CNSM 2017. Tokyo, Japan (November 2017).
The deployment of encrypted transport protocols imposes new challenges for network operations. Key in-network functions such as those implemented by firewalls and passive measurement devices currently rely on information exposed by the transport layer. Encryption, in addition to improving privacy, helps to address ossification of network protocols caused by middleboxes that assume certain information to be present in the clear. However, ``encrypting it all'' risks diminishing the utility of these middleboxes for the traffic management tasks for which they were designed. A middlebox cannot use what it cannot see.
We propose an architectural solution to this issue, by introducing a new ``path layer'' for transport-independent, in-band signaling between Internet endpoints and network elements on the paths between them, and using this layer to reinforce the boundary between the hop-by-hop network layer and the end-to-end transport layer. We define a path layer header on top of UDP to provide a common wire image for new, encrypted transports.
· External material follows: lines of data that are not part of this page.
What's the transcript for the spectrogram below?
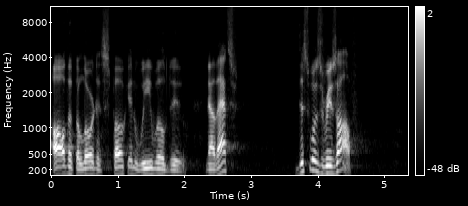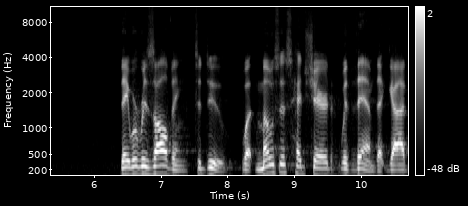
All that the Lord has spoken, we will do. Now that's, this was resolve. They were resolving to do what Moses had shared with them that God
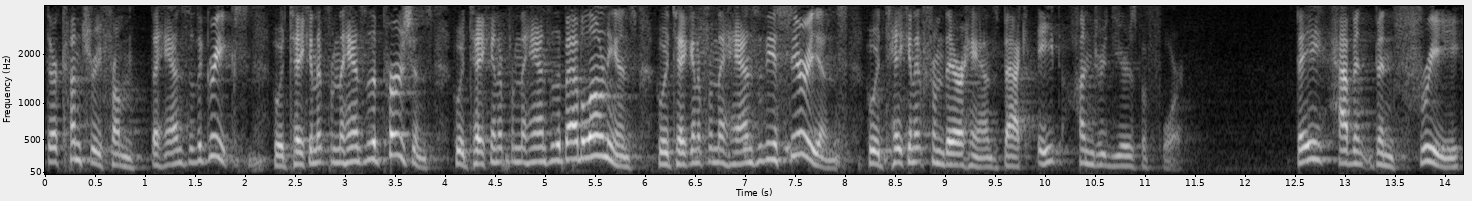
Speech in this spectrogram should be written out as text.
their country from the hands of the Greeks, who had taken it from the hands of the Persians, who had taken it from the hands of the Babylonians, who had taken it from the hands of the Assyrians, who had taken it from their hands back 800 years before. They haven't been free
This path layer header provides information to a transport-independent on-path state machine that replaces stateful handling currently based on exposed header flags and fields in TCP; it enables explicit measurability of transport layer performance; and offers extensibility by sender-to-path and path-to-receiver communications for diagnostics and management. This provides not only a replacement for signals that are not available with encrypted traffic, but also allows integrity-protected, enhanced signaling under endpoint control. We present an implementation of this wire image integrated with the QUIC protocol, as well as a basic stateful middlebox built on Vector Packet Processing (VPP) provided by FD.io.
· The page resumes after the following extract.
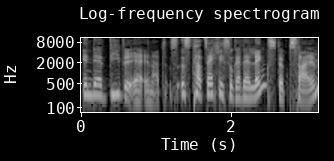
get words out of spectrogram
in der Bibel erinnert. Es ist tatsächlich sogar der längste Psalm,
ACM HotNets 2016. Atlanta, Georgia, USA (November 2016).
For Internet Service Provider (ISP) operators, getting an accurate picture of how their network behaves is challenging. Given the traffic volumes that their networks carry and the impossibility to control end-hosts, ISP operators are typically forced to randomly sample traffic, and rely on aggregated statistics. This provides coarse-grained visibility, at a time resolution that is far from ideal (seconds or minutes).
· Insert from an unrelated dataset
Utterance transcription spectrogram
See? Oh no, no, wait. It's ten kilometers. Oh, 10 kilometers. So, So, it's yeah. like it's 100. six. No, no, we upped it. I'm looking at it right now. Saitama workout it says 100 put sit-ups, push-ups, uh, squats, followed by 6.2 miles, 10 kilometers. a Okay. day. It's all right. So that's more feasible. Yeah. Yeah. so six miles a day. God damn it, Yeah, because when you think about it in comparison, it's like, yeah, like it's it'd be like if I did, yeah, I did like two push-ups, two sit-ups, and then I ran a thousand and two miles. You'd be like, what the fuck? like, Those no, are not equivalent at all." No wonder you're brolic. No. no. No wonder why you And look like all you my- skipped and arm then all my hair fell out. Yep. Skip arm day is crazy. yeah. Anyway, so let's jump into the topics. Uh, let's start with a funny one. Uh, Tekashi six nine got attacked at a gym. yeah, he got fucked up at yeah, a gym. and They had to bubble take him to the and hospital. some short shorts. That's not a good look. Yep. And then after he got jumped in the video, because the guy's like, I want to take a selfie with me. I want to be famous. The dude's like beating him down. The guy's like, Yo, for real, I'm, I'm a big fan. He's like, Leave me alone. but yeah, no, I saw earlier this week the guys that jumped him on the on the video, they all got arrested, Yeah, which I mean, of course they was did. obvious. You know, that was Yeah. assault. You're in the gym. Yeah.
In this paper, we present Mille-Feuille, a novel monitoring architecture that provides fine-grained visibility over ISP traffic. Mille-Feuille schedules activation and deactivation of traffic-mirroring rules, that are then provisioned networkwide from a central location, within milliseconds. By doing so, Mille-Feuille combines the scalability of sampling with the visibility and controllability of traffic mirroring. As a result, it supports a set of monitoring primitives, ranging from checking key performance indicators (e.g., one-way delay) for single destinations to estimating traffic matrices in subseconds. Our preliminary measurements on existing routers confirm that Mille-Feuille is viable in practice.